  • Darling Ingredients leverages cybersecurity performance benchmarks in its Annual ESG Report, describing its cyber program as “being in the top 10% of the Energy/Resource Industry.”
  • Schneider Electric and AVEVA include cybersecurity performance benchmarks in their Annual Sustainability Report, describing their programs as being ranked “in the Top 25% in external ratings for Cybersecurity performance.”

With strict disclosure requirements from the SEC in the United States, and increased accountability of management under NIS2 in the European Union, the trend is clear: investors and regulators want more information about companies’ cybersecurity programs, and they are increasingly leveraging quantitative, objective data sets like Bitsight’s cybersecurity analytics to evaluate a company’s efforts.

So here's where the rubber meets the road. These are a few actionable recommendations to tell your cybersecurity story:

  1. Understand Your Audience: Tailor your stories to resonate with specific stakeholders. What motivates them?

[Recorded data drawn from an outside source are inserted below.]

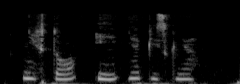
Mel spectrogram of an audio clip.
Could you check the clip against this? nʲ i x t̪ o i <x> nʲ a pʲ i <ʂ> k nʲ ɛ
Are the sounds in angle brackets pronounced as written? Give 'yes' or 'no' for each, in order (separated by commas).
no, no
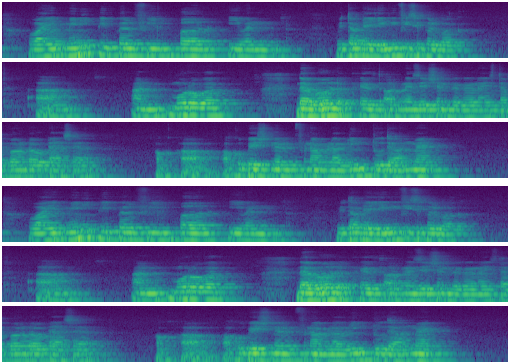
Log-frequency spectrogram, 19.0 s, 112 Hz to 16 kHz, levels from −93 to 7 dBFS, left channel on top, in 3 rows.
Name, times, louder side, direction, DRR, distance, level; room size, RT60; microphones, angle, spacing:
voice 1, 0.3-3.4 4.2-5.6 6.7-7.2 7.9-9.1 9.6-13.8 14.9-18.0, left 1 dB, 90° left, -2 dB, 4.8 m, -25 dB
16.5 x 6.9 x 7.4 m, 0.83 s
head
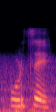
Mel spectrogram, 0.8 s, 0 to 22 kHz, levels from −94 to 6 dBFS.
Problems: constant background noise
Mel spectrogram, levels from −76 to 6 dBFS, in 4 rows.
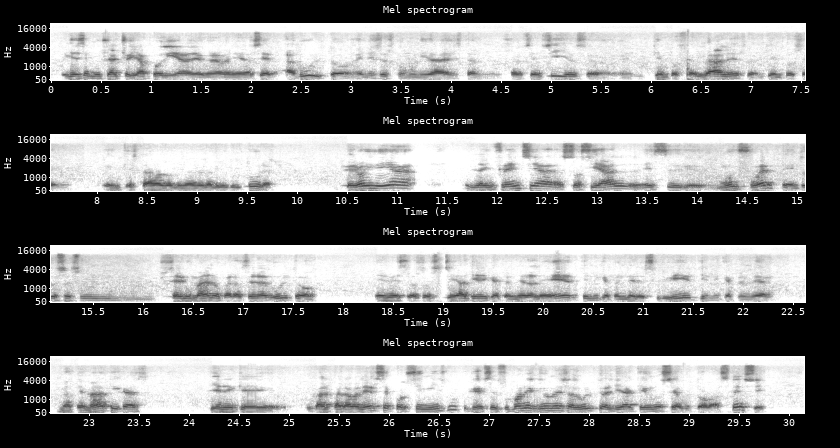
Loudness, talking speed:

What fears do they harbor?
  2. Use Data Wisely: Let data support your narrative, not overshadow it. Use it to craft a storyline that's compelling and persuasive.
  3. Be Authentic: Authenticity strengthens your narrative. Share real challenges, lessons learned, and victories, however small.
  4. Leverage People, Process, and Technology: Streamline your workflows and use comprehensive cyber risk management tools like Bitsight for real-time insights and analytics. Let these tools inform your stories, providing evidence-based scenarios to back your strategies.
  5. Educate Continuously: Use your narratives to foster a culture of learning and adaptation, and a shared sense of responsibility. Cybersecurity isn't static; your stories shouldn't be either.

Shaping the Future of the CISO

The role of the CISO as the Chief Storytelling Officer is not just a title change—it's a paradigm shift. It's about leading with conviction, clarity, and, most importantly, a story that unites and inspires action.

The modern CISO must have the most reliable and intuitive set of tools at their fingertips to:

  • Prioritize which issues should be addressed first
  • Allocate resources, both financial and people, to the most meaningful areas
  • Assess cybersecurity performance in context with industry standards and regulations
  • Provide more visibility into the security posture and controls of third-party providers
  • Make better decisions about internal security

At Bitsight, we're committed to equipping cybersecurity leaders with the insights and tools to craft these narratives, driving not just security, but transformation across your organization. Explore our solutions to get started.

evolution of the ciso whitepaper

In the midst of facilitating organization-wide digital transformation, the CISO also must undergo his or her own professional transformation to keep up with a world in serious need of cybersecurity leaders.